I carry on past the pub, no beer this time, and take myself back to the village. The road at the bottom of the ridge is busy once again, the golf course at the foot of Combe Hill dotted with players like any other Saturday. Small groups of expensive bicycles ride past bearing their riders in bright lycra. A dog or two by the monument, a group of teenagers with a picnic blanket and a few cans. I walk with a strange, and rather dis-located awareness of these scenes as I see them, as if I am re-building images of the place from a period of my memory. There is nothing of menace here, nothing of anger, of death, of heartbreak. And yet, perhaps, nothing of joy, of relief, of wonder, of abandon.

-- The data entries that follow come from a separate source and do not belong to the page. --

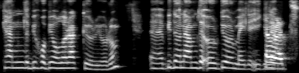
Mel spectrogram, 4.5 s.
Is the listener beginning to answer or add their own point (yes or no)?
no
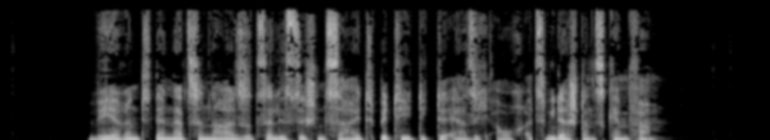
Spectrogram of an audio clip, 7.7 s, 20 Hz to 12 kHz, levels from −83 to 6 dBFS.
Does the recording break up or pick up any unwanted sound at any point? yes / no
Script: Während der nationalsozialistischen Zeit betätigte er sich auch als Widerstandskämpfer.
yes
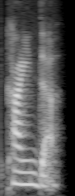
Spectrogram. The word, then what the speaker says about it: kind of: And the connected speech here is kind of turns into kinda.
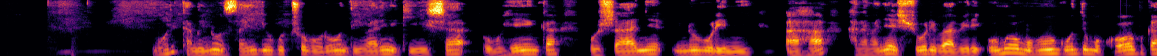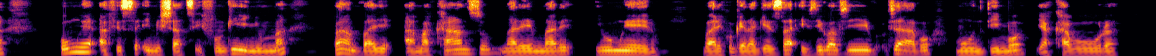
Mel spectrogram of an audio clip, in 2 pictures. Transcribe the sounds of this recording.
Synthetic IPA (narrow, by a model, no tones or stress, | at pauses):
muɾikaminuːz̥ajiɡihuɡut͡ʃuβuɾuːndiβaɾiɡiʃauβuɦiːŋɡa | βuʒaːɲe̞nuβuɾimi | aɦa | haɾaβaɲe̞ːʃuɾiβaβiɾiʔumŋewumuhuːŋɡuuːndiwumukʰo̞ːbɡa | umŋe̞ʔafise̞ʔimiʃat͡siːfuːŋɡijiɲuma | βaːmbaje̞amakʰaːnzumaɾe̞maɾe̞ | jumŋe̞ːɾu | βaɾikuɡe̞ɾaɡe̞zaʔivjiːɡwavjaːβo̞ | mundimo̞jakʰaβuːɾa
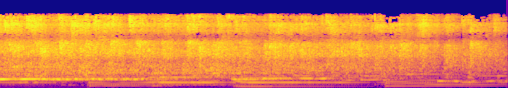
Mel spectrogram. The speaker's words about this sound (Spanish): En el nombre de Jesús, alguien dele aplausos en esta hora al Rey de Reyes, al Señor de Señores.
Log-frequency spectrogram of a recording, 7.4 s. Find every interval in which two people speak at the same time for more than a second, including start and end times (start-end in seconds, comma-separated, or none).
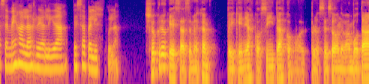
none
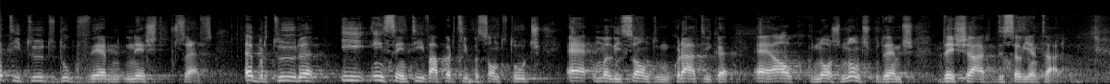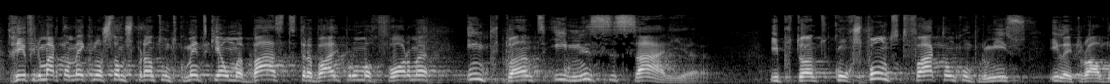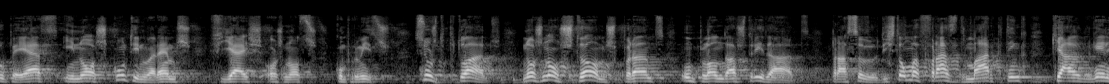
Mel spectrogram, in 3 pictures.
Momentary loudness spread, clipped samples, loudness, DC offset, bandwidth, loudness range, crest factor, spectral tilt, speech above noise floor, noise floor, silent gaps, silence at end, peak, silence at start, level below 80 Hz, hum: 9 LU; under 0.1%; -20 LUFS; under 0.1%; 11 kHz; 3 LU; 16 dB; -4 dB/octave; 30 dB; -49 dBFS; none; 0 s; -2 dBFS; 0 s; -62 dBFS; none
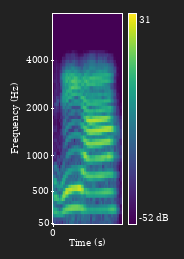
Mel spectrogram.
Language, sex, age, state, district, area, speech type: Hindi, female, 45-60, Uttar Pradesh, Mau, urban, conversation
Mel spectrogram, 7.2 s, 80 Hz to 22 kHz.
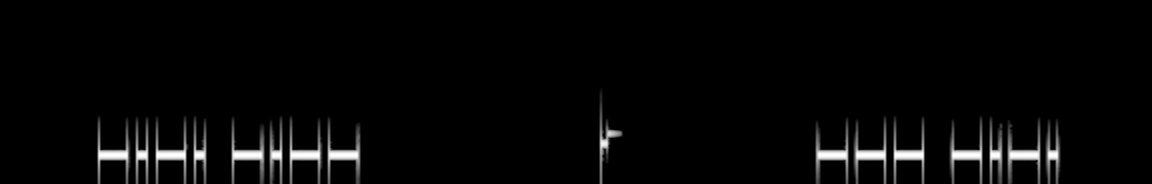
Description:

The faces are blank. The ground passes under me. The trees by my side. Willowherb, gorse, the first brambles. Peacock and red admiral butterflies fight over the flowers. My feet feel as if they are hardly hitting the ground. At the foot of the hill I reach the tarmac of the road. I pass the Railway Hotel, the little row of cottages on my right. I turn into South Street and see the A-frame standing outside the pub which simply says ‘Welcome Back’. I walk up the road and through the front doors. I see the Mexican ornaments above the bar, the old Metro-land travel posters on the wall, the map of the Thames valley, the black and white photographs of country music stars from the 60s. I feel, quite suddenly and quite acutely, the thisness of this place. The material fact of it. I think once more about the meaninglessness of words in the face of things. How they continue to slip out of the grasp of my mind. A pint of Landlord, please, landlord, I hear myself say.